Another time in Korea, I walked into a Zegna boutique store and they latched onto me as soon as they saw that I was wearing a nice Burberry coat.
But... we are American. We are always in the right.
I feel like all of this exists in New York as well, but maybe just not as amplified. I certainly get a lot of attention, both negative and positive for being overdressed in a lot of situations, but never anything confrontational, or dismissive.
Wow, I'm beginning to think I'd have told someone to fuck right off, too if I lived in Korea.
In about 22 hours I will be in the airport in Taipei. Anything I should know about there?
I certainly would have. General indecency really gets to me.

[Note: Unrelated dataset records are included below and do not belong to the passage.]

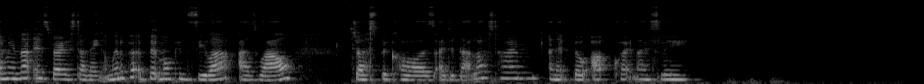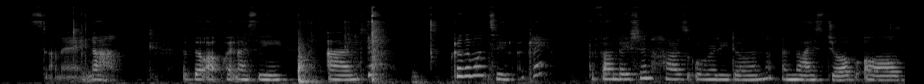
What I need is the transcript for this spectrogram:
I mean, that is very stunning. I'm going to put a bit more concealer as well, just because I did that last time and it built up quite nicely. Stunning. It built up quite nicely and yeah, because I want to, okay? The foundation has already done a nice job of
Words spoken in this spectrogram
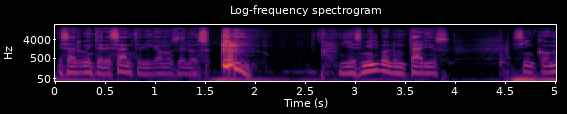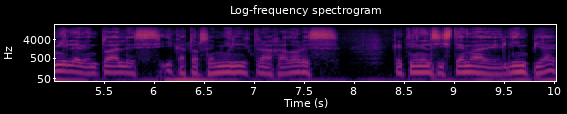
es algo interesante, digamos, de los 10.000 voluntarios, 5.000 eventuales y 14.000 trabajadores que tiene el sistema de limpia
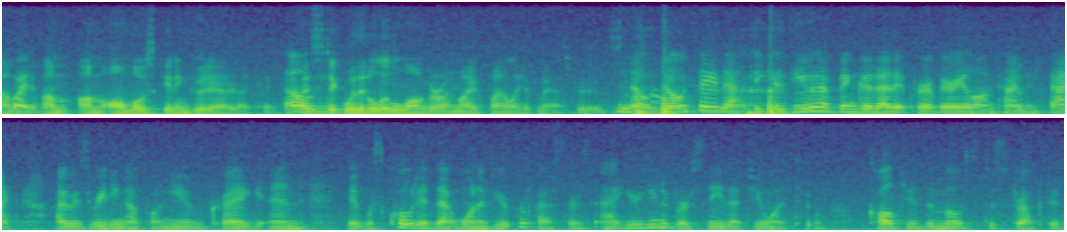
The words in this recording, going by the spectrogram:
I'm, quite a bit. I'm, I'm almost getting good at it, I think. If Oh, I stick with it a little longer, I might finally have mastered it. so. No, don't say that because you have been good at it for a very long time. In fact, I was reading up on you, Craig, and it was quoted that one of your professors at your university that you went to called you the most destructive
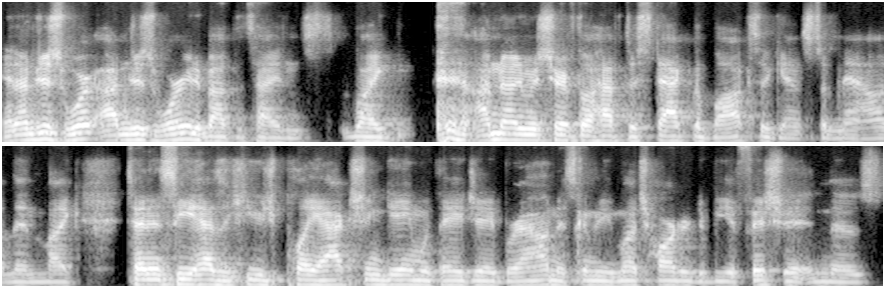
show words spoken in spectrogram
and I'm just wor- I'm just worried about the Titans. Like I'm not even sure if they'll have to stack the box against them now. And then like Tennessee has a huge play action game with AJ Brown. It's going to be much harder to be efficient in those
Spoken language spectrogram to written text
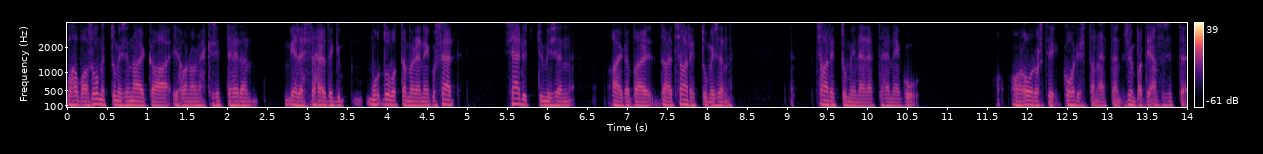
vahvaa suomettumisen aikaa, johon on ehkä sitten heidän mielessään jotenkin tullut tämmöinen niin sääd, säädyttymisen aika tai, tai saarittumisen, saarittuminen, että he niin kuin on oudosti kohdistaneet tämän sympatiansa sitten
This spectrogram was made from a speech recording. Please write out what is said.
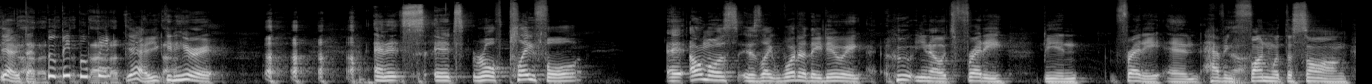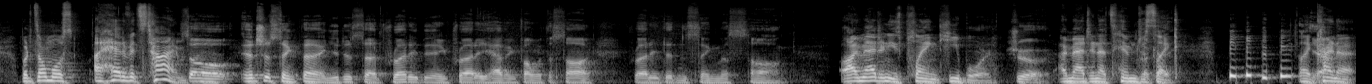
Yeah. That boop, beep, boop, beep. yeah, you can hear it, and it's it's real playful. It almost is like, what are they doing? Who you know? It's Freddie being Freddie and having Yeah. fun with the song, but it's almost ahead of its time. So interesting thing. You just said Freddie being Freddie, having fun with the song. Freddie didn't sing the song. I imagine he's playing keyboard. Sure. I imagine that's him just like, beep, beep, beep, beep, like Yeah. kind of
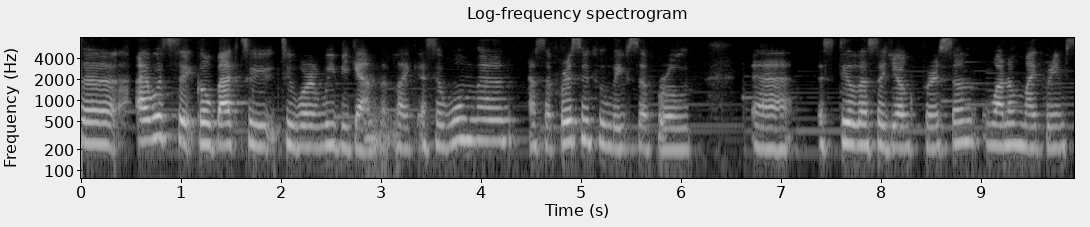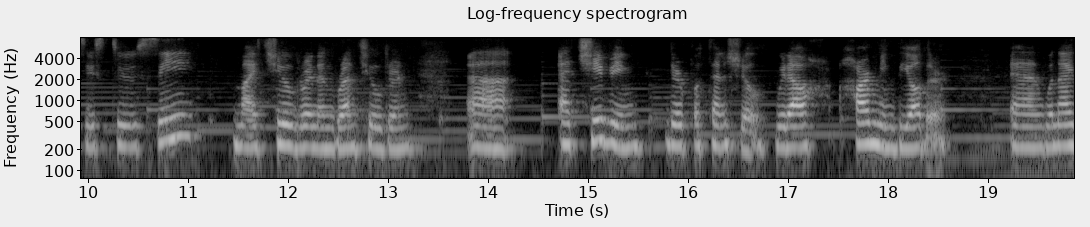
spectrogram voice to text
a, I would say, go back to, to where we began, like as a woman, as a person who lives abroad, uh, still as a young person, one of my dreams is to see my children and grandchildren uh, achieving their potential without harming the other. And when I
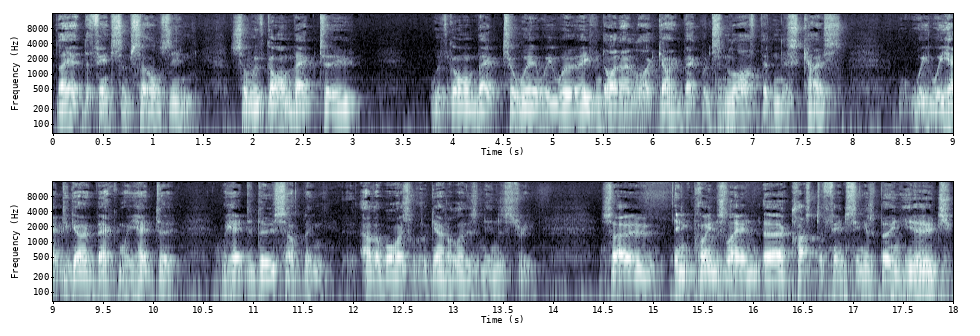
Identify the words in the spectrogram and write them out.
they had to fence themselves in. So we've gone back to we've gone back to where we were. Even I don't like going backwards in life, but in this case, we, we had to go back and we had to we had to do something. Otherwise, we were going to lose an industry. So in Queensland, uh, cluster fencing has been huge.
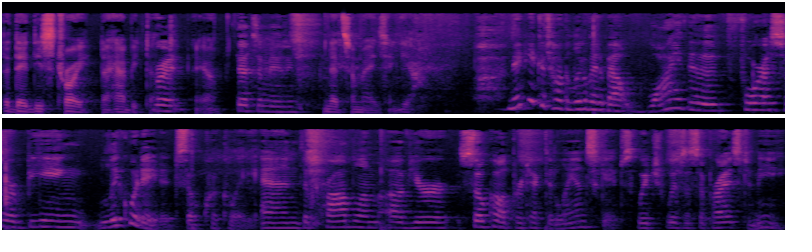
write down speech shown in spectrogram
that they destroy the habitat. Right. Yeah, That's amazing. that's amazing. Yeah. Maybe you could talk a little bit about why the forests are being liquidated so quickly and the problem of your so called protected landscapes, which was a surprise to me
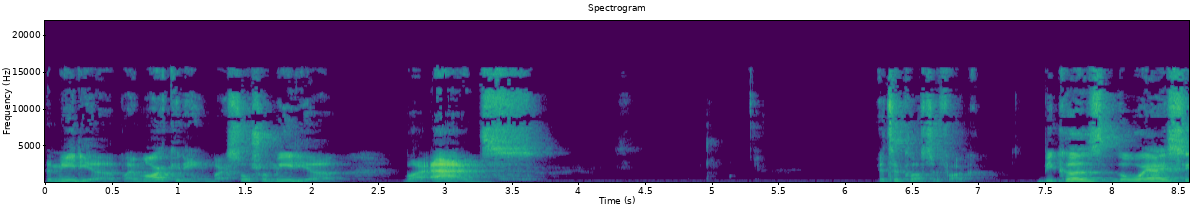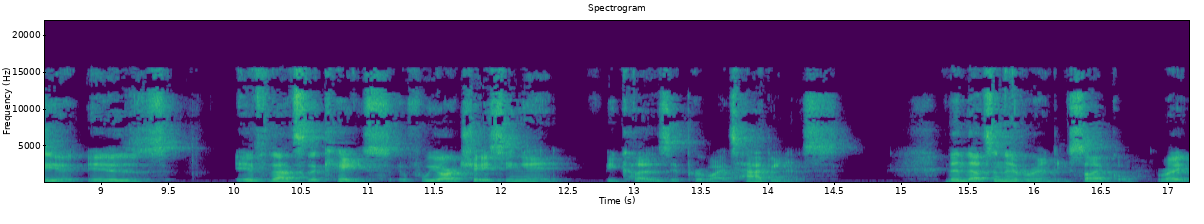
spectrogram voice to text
the media by marketing by social media by ads it's a clusterfuck because the way i see it is if that's the case, if we are chasing it because it provides happiness, then that's a never ending cycle, right?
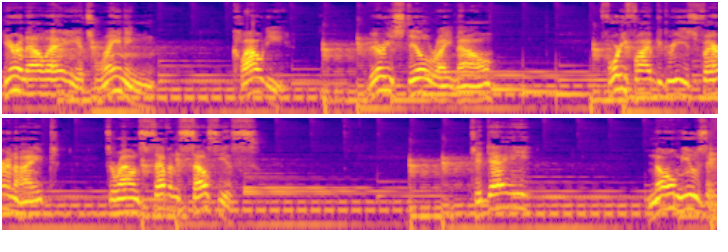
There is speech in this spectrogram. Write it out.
Here in LA, it's raining, cloudy, very still right now. 45 degrees Fahrenheit. It's around 7 Celsius. Today, no music.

My added emphasis in the quote above is intended to highlight a crucial qualification of your claim, without which I'd have to argue that not everyone who meets your definition of dressiness ("have an important meeting when they don't") falls into one of your two categories, which seem to suggest that all such dressiness is a product of one's aspirations. But it can also be a product of one's accomplishments: it may be an appropriate expression of the wearer's position in a particular hierarchy (of which the casual onlooker may not be aware).
The social contexts of dress are enormously complex, varying by time, place, profession, age of the wearer and the observer, and too many other factors to consider here. But you know this.
P.S.: You need to change bars.
It's entirely unrelated to my love of clothes, but I find discussions of clothes and perception to be fascinating.
No, probably not. I am talked about a very high competitive part of Korea where the rich people live and hang out.
Koreans are generally very nice. Nicer than most Americans that I have met. I've not had any bad experiences there as a foreigner.
They do, however, ask me why I have a funny accent when I speak Korean.
I just find it odd how many people are so influenced by what people will think of them if they dress better than others. I think it has a lot to do with insecurity and I don't think even at work people care as much as they think. Sure you might foster comments, but people, especially at work always having something to say. Little things become conversations pieces to break monotony. When I get a haircut people will without fail, "hey did you get a haircut?" Who the fuck cares if I got a haircut? Why bring it up? People seriously like to hear themselves talk and appearance is the easiest thing for them to latch onto. I swear if I get new socks this one lady will notice and bring it up and for what? People are just so nosey and odd.
I think because I am a next level asshole and general nonconformist I kind of enjoy wearing things that are nonstandard.
Are you making fun of me? If not, me too.
Separate names with a comma.